The mission of the UH Cullen College of Engineering is to serve the Greater Houston community by establishing innovative and industry-relevant engineering programs that help to drive the economy forward in the state of Texas. The Cullen College has succeeded at this mission in no small part due to the support of individual donors and corporate sponsors.
This was especially true for the Cullen College’s subsea engineering program, which was established in direct response to industry workforce needs and with overwhelming support from leaders in the energy industry across the Houston region and around the world.
In an effort to bolster private support for higher education, the Texas Higher Education Coordinating Board established TRIP – the Texas Research Incentive Program. It provides state institutions funds that match private gifts or endowments at a certain percentage for the purpose of enhancing research activities.
The combination of gifts and matching state funds is a winning one, and most recently the college reaped the benefits from National Oilwell Varco and TRIP to the tune of $500,000 from NOV alone, gifted to the Cullen College’s subsea engineering program. The gift was paid in several installments, and TRIP just matched the first installment of $150,000 at 50 percent ($75,000) – with future matches to come as well.
The funds are already being put to use in the subsea engineering program, according to program director Matt Franchek. “[The money] NOV has given us, we’re able to magnify that gift thanks to the state of Texas, and we’re able to put it to use in the classroom for the students.”
Specifically, the program has purchased several high-performance computing clusters available for student use. Additionally, the program purchased a significant amount of memory for the clusters to “dump” their information on – and then refer back to as they perform more calculations. Franchek calls the infrastructure a “computational city,” and it’s available to all subsea engineering students.
For Franchek, the computers are more than just a tool – they’re a pathway to a new method of engineering. “We want to see a computational approach to subsea engineering called analysis-led design,” he said.
When subsea engineers design a structure, Franchek said, “they’re doing lots of computations, and for these [structures] to grid out correctly and the computer to solve the code correctly, it’s huge. The equipment we build can be 60, 70, 100 feet tall, so to simulate that is a big deal. Without the gift from NOV, we would never be able to do this.” The new high-powered clusters are so powerful with computational calculations, Franchek said, that “when you hit return, you have to duck – the answer comes back so quick.”
The clusters themselves are housed at the Energy Research Park (ERP), but students in the Cullen College can access them through the Dell workstations at the Engineering Computer Center.

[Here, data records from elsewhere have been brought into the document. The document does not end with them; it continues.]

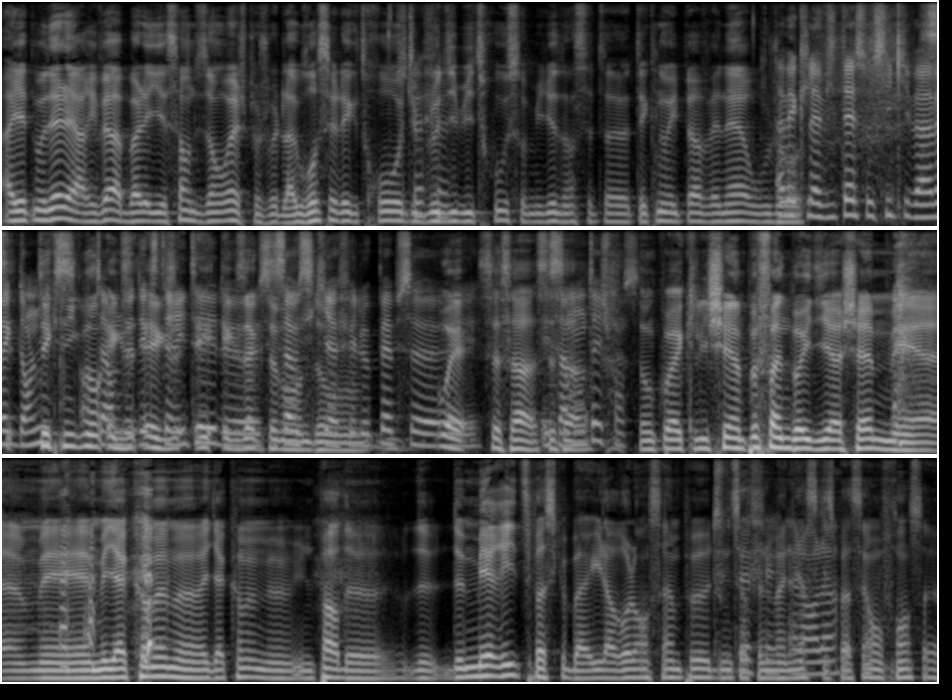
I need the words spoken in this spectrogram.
Hayat Model est arrivé à balayer ça en disant, ouais, je peux jouer de la grosse électro, Du Bloody fait. Beat Rousse au milieu d'un set euh, techno hyper vénère. Genre- Avec la vitesse aussi qui va avec dans le mix en techniquement termes de ex- ex- dextérité. de- C'est ça aussi qui a fait le peps euh, Ouais, c'est ça, et ça. montée, je pense. Donc ouais, cliché un peu fanboy d'IHM, mais euh, mais mais il y a quand même euh, il y a quand même une part de, de, de mérite parce que bah il a relancé un peu d'une certaine fait. manière Alors ce qui se passait en France euh,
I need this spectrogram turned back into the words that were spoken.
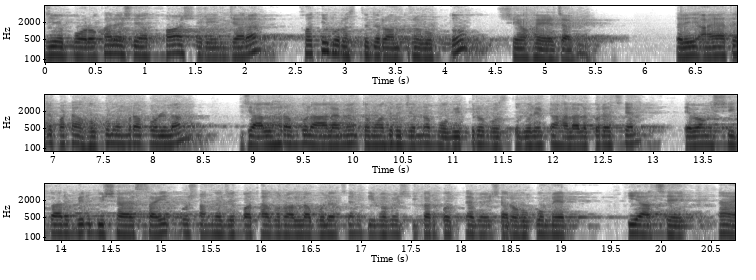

Franchek says that the high-powered clusters are only the beginning of a long-term plan for the subsea engineering program to create a computational infrastructure capable of handling multiple, massive simulations and predict optimal designs that fit a given project. This, he says, will then allow students to focus more seriously on which of the computer-designated optimal designs will work best in practice, and why.